**WHAT THIS TASK INVOLVES:** Without the pictures, copy all the entries below exactly.

RECORDS FOR THE TASK Block Start

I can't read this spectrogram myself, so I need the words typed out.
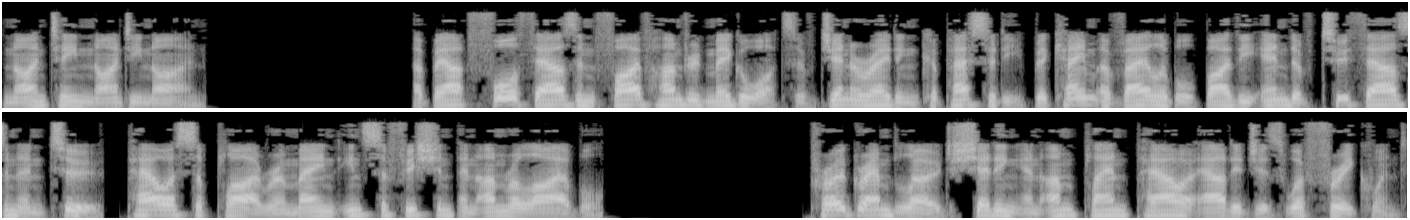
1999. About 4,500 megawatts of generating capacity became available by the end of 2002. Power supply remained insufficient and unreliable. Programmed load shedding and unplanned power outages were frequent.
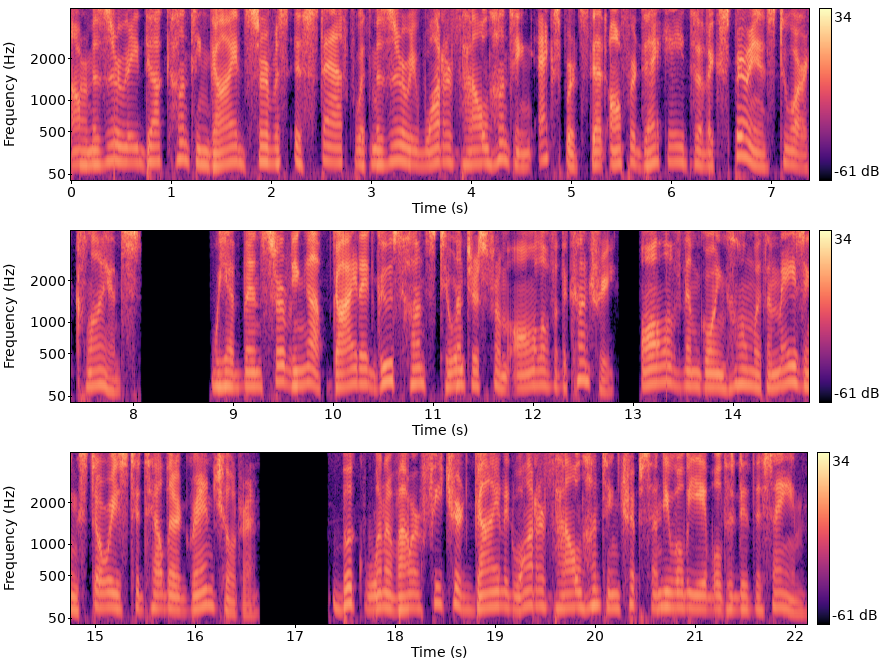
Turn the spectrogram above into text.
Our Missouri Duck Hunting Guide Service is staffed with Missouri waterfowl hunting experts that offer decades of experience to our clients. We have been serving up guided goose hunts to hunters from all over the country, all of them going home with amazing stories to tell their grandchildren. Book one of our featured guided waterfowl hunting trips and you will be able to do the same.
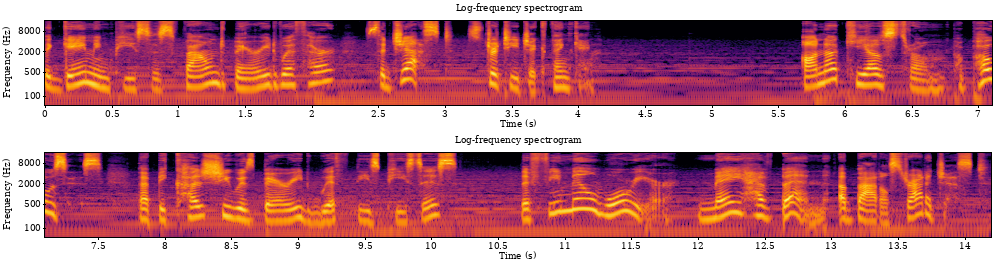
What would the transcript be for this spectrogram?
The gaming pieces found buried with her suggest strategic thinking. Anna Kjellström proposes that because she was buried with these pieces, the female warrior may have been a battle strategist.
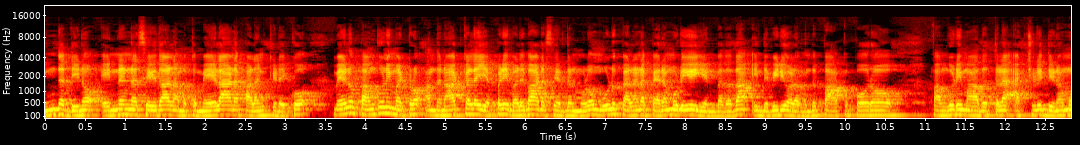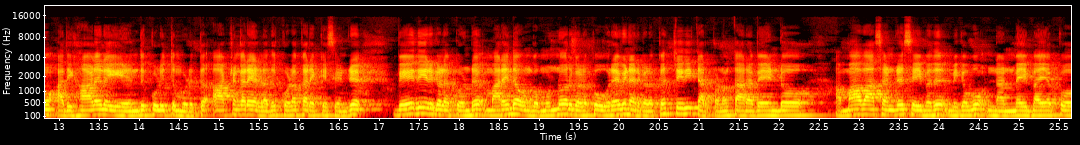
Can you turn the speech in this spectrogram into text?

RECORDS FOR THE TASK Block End

**OUTPUT BELOW:**
I can't read this spectrogram myself, so I need the words typed out.
1999. About 4,500 megawatts of generating capacity became available by the end of 2002. Power supply remained insufficient and unreliable. Programmed load shedding and unplanned power outages were frequent.
Turn the spectrogram above into text.
Our Missouri Duck Hunting Guide Service is staffed with Missouri waterfowl hunting experts that offer decades of experience to our clients. We have been serving up guided goose hunts to hunters from all over the country, all of them going home with amazing stories to tell their grandchildren. Book one of our featured guided waterfowl hunting trips and you will be able to do the same.
What would the transcript be for this spectrogram?
The gaming pieces found buried with her suggest strategic thinking. Anna Kjellström proposes that because she was buried with these pieces, the female warrior may have been a battle strategist.
Can you turn the speech in this spectrogram into text?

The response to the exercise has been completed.